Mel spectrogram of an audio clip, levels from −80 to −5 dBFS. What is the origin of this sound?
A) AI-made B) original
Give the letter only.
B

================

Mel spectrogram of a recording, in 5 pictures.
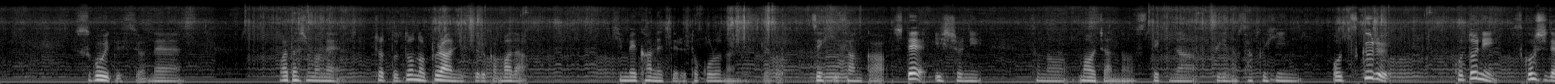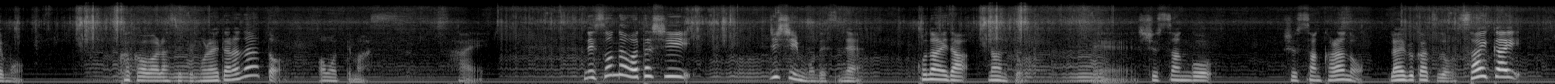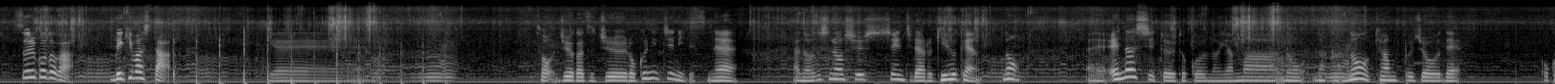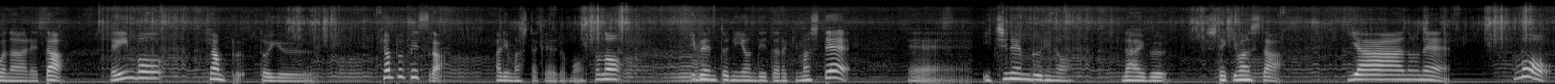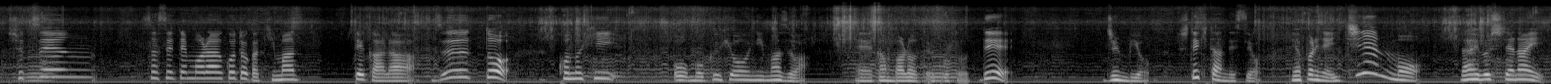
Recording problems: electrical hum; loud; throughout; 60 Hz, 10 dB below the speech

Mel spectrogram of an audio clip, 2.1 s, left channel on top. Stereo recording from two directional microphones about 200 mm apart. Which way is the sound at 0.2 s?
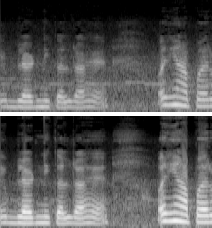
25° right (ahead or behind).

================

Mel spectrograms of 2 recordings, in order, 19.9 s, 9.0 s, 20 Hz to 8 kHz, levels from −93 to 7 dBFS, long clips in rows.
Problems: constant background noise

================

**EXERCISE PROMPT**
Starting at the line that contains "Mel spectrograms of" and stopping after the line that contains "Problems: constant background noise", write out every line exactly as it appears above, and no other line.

**SOLUTION TO THIS PROBLEM**
Mel spectrograms of 2 recordings, in order, 19.9 s, 9.0 s, 20 Hz to 8 kHz, levels from −93 to 7 dBFS, long clips in rows.
Problems: constant background noise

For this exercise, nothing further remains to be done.